» Exercise
Your response should contain each line of the data that includes "then".
---------- Source information
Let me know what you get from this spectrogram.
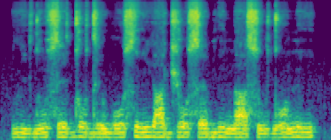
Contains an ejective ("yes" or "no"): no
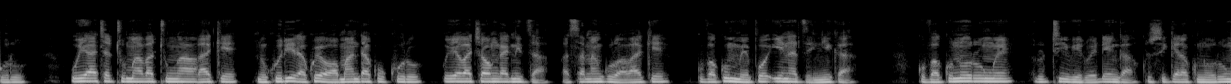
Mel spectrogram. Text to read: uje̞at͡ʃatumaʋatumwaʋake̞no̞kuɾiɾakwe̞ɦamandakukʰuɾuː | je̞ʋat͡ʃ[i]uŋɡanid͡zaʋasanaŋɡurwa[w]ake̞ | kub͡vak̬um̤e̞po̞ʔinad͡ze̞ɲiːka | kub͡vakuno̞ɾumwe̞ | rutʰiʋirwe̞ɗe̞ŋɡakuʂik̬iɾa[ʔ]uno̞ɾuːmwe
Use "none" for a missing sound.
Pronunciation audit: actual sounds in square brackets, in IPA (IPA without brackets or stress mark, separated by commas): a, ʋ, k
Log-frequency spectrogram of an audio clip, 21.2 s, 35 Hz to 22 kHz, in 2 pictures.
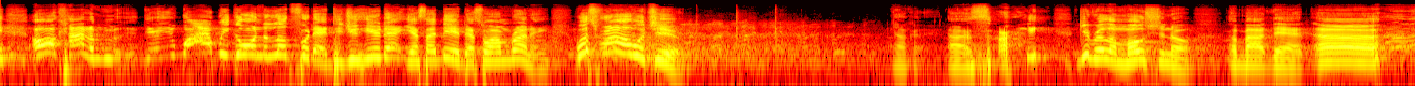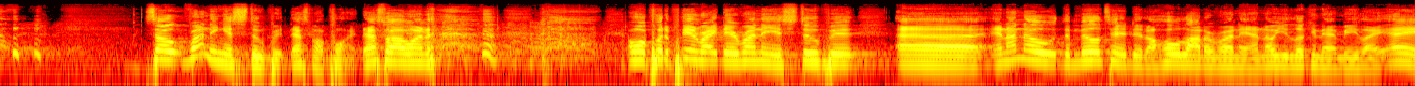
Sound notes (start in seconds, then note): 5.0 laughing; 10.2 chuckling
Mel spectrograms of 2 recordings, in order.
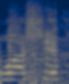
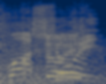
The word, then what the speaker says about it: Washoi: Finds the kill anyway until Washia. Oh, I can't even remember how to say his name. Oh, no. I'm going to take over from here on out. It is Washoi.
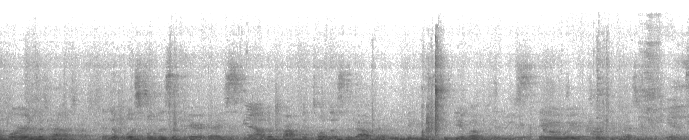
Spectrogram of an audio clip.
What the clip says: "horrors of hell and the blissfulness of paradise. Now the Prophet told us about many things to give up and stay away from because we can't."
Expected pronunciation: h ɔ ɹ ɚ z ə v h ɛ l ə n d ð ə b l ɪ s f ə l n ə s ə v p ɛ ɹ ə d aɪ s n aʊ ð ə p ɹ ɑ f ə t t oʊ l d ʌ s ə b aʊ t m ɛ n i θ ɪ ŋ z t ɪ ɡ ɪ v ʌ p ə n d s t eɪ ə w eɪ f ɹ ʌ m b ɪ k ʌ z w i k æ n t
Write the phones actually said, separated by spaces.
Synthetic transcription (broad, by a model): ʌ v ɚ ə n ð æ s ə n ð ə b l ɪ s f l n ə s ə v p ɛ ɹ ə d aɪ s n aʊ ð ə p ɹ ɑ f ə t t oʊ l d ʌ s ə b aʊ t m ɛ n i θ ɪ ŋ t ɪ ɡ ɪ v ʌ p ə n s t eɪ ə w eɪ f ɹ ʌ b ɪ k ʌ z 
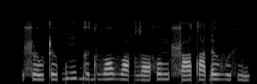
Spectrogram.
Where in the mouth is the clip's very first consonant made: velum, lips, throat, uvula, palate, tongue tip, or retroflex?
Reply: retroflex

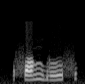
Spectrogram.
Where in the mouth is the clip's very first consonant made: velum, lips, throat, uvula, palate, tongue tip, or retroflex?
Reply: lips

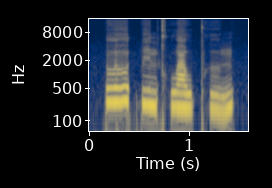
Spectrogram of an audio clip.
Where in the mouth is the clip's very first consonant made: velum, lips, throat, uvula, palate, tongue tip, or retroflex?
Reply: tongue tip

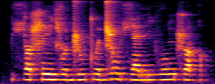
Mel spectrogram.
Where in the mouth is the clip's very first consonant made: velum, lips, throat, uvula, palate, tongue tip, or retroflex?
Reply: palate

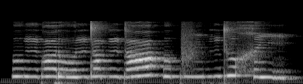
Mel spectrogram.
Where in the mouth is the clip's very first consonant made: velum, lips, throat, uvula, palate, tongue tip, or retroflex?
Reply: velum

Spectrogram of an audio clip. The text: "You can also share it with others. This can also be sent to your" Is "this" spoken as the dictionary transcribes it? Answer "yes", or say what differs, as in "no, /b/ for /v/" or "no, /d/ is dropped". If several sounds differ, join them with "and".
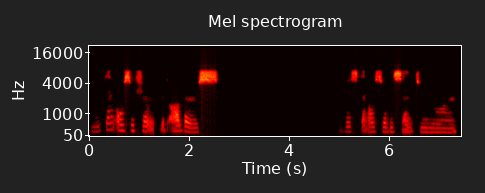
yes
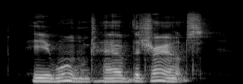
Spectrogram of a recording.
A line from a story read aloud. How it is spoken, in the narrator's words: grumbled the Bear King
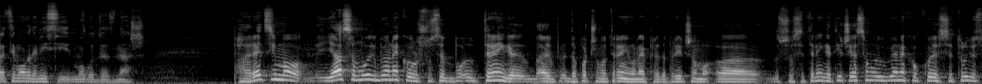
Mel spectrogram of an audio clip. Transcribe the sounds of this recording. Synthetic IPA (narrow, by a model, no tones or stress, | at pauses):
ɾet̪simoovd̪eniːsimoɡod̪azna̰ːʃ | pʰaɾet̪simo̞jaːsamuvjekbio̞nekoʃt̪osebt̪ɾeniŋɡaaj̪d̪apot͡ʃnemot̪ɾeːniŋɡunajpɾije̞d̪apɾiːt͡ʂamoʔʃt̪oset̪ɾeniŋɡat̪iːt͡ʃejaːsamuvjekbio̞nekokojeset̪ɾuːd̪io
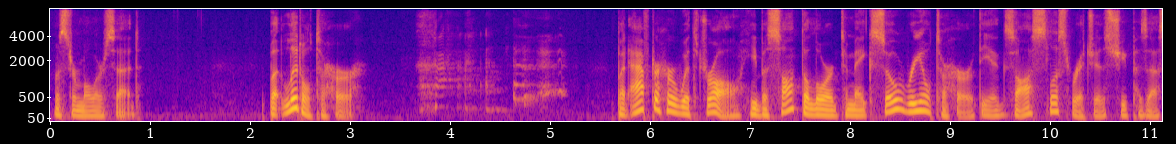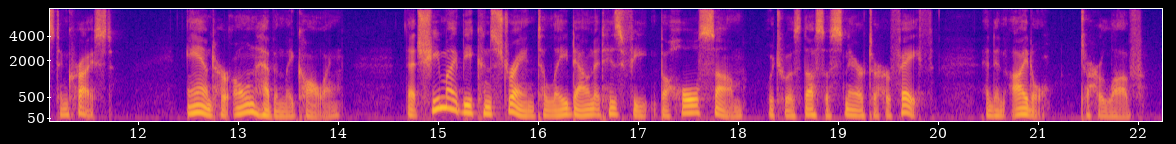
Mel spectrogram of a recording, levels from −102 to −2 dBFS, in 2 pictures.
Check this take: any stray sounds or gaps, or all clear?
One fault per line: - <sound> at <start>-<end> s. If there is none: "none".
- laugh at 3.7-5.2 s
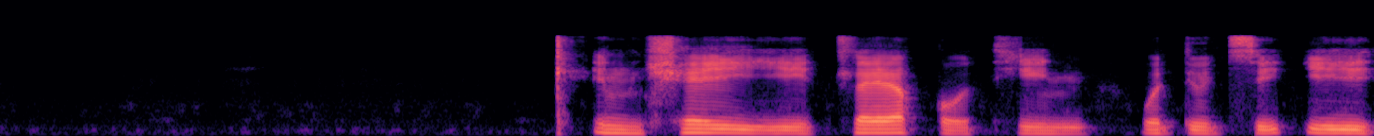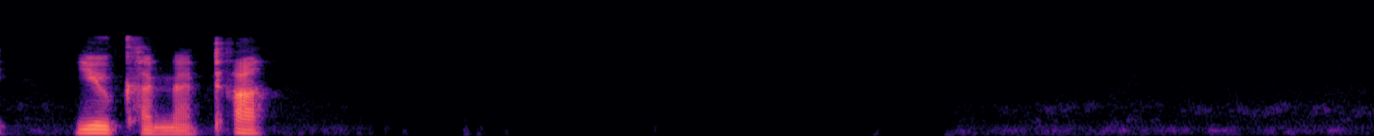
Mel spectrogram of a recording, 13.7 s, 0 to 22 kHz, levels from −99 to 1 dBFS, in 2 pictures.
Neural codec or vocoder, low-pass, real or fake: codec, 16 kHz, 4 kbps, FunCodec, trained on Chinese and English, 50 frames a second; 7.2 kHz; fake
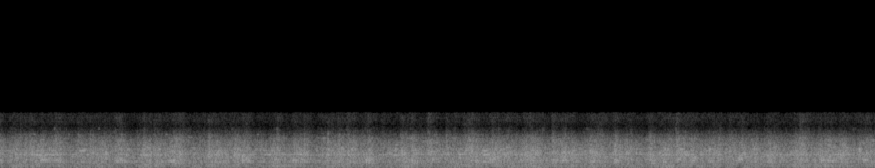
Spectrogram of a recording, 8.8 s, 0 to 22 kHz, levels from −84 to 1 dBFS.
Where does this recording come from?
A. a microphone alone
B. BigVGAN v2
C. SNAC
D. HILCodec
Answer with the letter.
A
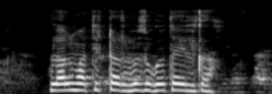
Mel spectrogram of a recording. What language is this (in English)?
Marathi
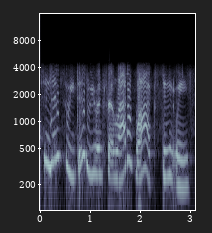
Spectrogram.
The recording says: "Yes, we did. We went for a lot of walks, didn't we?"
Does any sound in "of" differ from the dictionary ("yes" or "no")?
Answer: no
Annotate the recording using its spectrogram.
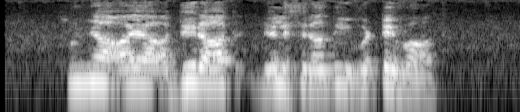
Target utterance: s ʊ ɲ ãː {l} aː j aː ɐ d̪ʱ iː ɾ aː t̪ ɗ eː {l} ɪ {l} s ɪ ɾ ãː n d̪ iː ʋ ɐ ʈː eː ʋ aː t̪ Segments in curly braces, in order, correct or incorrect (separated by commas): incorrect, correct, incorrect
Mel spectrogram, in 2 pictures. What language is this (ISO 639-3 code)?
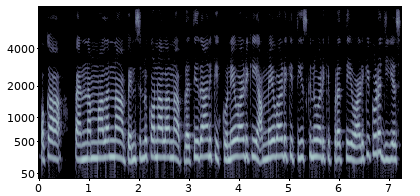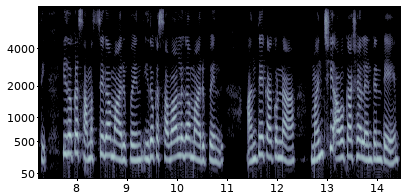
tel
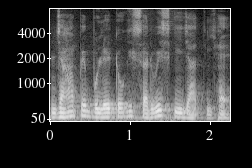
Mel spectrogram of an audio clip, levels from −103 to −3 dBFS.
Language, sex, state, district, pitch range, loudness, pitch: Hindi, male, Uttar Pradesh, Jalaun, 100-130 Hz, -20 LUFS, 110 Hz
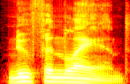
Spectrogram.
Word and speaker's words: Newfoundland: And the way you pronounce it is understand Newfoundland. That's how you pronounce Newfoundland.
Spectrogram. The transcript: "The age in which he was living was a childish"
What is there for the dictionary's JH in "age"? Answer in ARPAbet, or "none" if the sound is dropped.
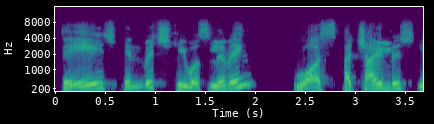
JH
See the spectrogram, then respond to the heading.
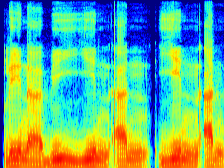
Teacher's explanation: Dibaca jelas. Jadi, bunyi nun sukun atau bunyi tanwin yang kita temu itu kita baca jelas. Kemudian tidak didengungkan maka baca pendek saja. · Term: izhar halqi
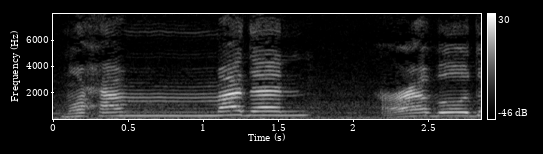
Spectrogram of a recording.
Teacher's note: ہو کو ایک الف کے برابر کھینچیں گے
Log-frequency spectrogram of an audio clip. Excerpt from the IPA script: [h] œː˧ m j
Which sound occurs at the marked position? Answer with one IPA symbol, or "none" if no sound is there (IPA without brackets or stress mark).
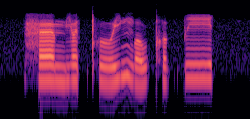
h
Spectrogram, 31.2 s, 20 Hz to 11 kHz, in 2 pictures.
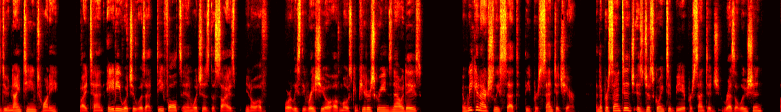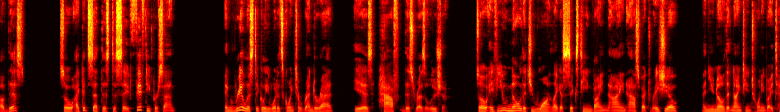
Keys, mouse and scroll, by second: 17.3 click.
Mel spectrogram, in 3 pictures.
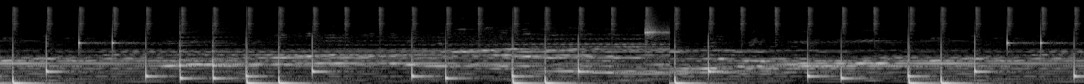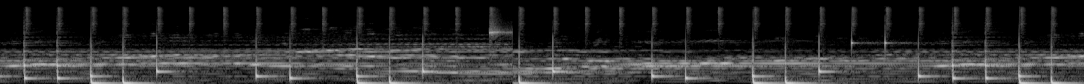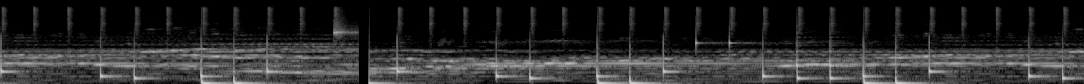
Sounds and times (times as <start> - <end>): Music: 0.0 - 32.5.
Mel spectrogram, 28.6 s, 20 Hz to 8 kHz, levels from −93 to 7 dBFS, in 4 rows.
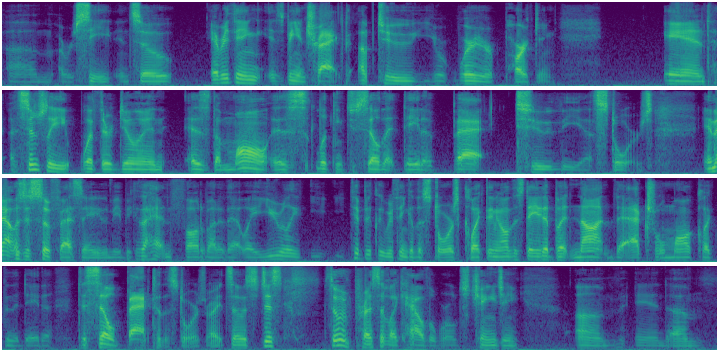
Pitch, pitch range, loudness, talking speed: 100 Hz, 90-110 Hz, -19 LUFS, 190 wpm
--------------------
» Worked solution
Sound notes (start in seconds, then note): 5.0 laughing; 10.2 chuckling
The word, then what the speaker says about it: Washoi: Finds the kill anyway until Washia. Oh, I can't even remember how to say his name. Oh, no. I'm going to take over from here on out. It is Washoi.
See the spectrogram, then respond to the heading.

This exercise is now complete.